    The liberal economists had a different approach. They did not claim discover a method for making a social machine that would perform acrobatics and turn on a dime, but thought there was great virtue in making everything reducable to money (much as a free-flying object is reducable to mass and speed and direction of movement), so that most of our energy is exerted towards solving an optimization problem: some kind of maximization of wealth.

    Saturday, July 3, 2010

    The Triumph of (a) Monotheism (b) Reason (c) Liberty

    I listened (on CD?) to quite a bit of The Gnostic Gospels by Elaine Pagels today. I am impressed by how old ideas or themes come up again and again in different guises, so that again and again, people receive the same ideas as if they were completely new. In particular, it seems to me the gnostics were very close in spirit to Transcendentalists -- not that the latter promised such explicit secret revelations as tended to permeate Gnosticism -- but there was a sort of obscurantism or sense of dealing with the ineffable about Transcendentalism which made it opaque to outsiders.

    One thing that has always tended to excite people is newness itself, and a variant that I might call "at-last-ness". The perception that an idea or movement is new, or has arrived "at last" tends to give us a certain optimism about it or enthusiasm for it. The "idea whose time has come" is thought to be irresistable or inevitable.

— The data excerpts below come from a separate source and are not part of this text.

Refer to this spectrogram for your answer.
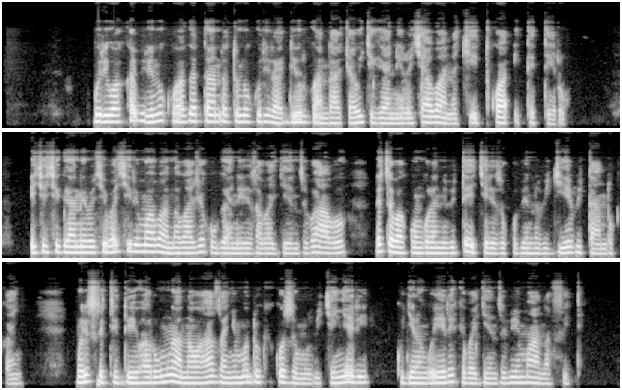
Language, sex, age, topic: Kinyarwanda, female, 18-24, education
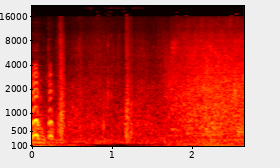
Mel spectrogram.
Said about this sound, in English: I'm under the bridge now, and you can hear there's a storm drain that's bringing some water into the creek here, and then the rest of the water flowing through the creek under the bridge.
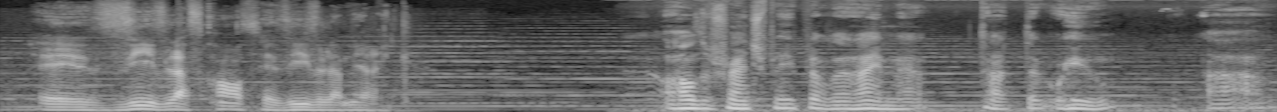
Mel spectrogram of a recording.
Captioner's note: person speaking in a foreign language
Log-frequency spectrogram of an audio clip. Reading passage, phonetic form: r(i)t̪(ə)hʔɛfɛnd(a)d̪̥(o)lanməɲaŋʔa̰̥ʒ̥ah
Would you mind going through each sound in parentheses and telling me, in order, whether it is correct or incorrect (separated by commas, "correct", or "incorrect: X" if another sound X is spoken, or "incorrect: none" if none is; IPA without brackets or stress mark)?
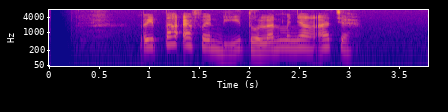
correct, incorrect: a, incorrect: i, correct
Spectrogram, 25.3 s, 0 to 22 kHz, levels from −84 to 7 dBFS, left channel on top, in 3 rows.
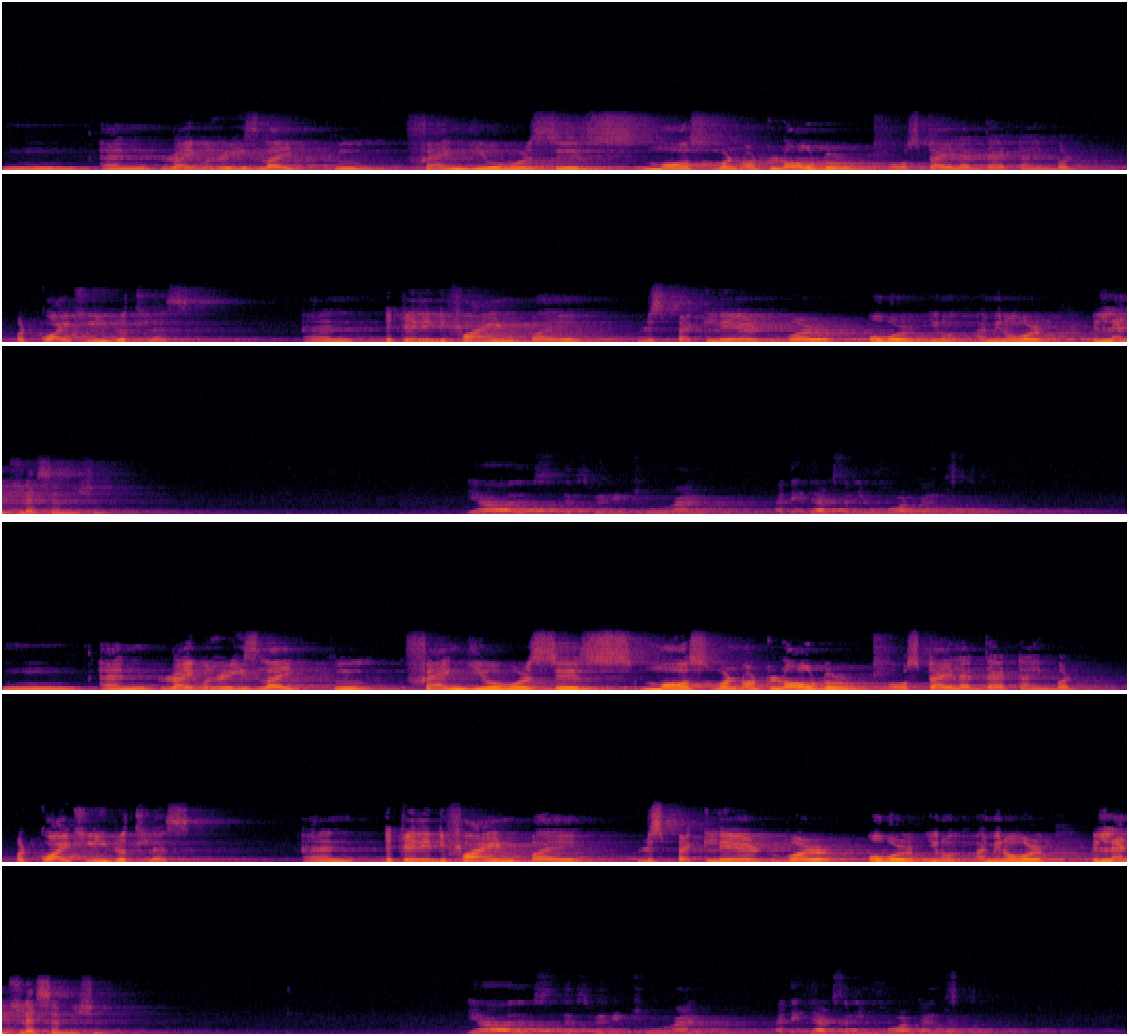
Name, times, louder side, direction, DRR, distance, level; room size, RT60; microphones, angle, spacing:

    Inevitability is another eternal theme, but is often found tightly bound up with its apparent opposite. We seem strangely happy to view an idea as both "INEVITABLE" and "OVERWHELMINGLY RESISTED". A deep well of folklore supports this strange pairing. Ideas which have been strongly cast in this (dual) light include Monotheism, Enlightenment (with various meanings), the "Triumph of Reason", Equality, Liberty, Democracy.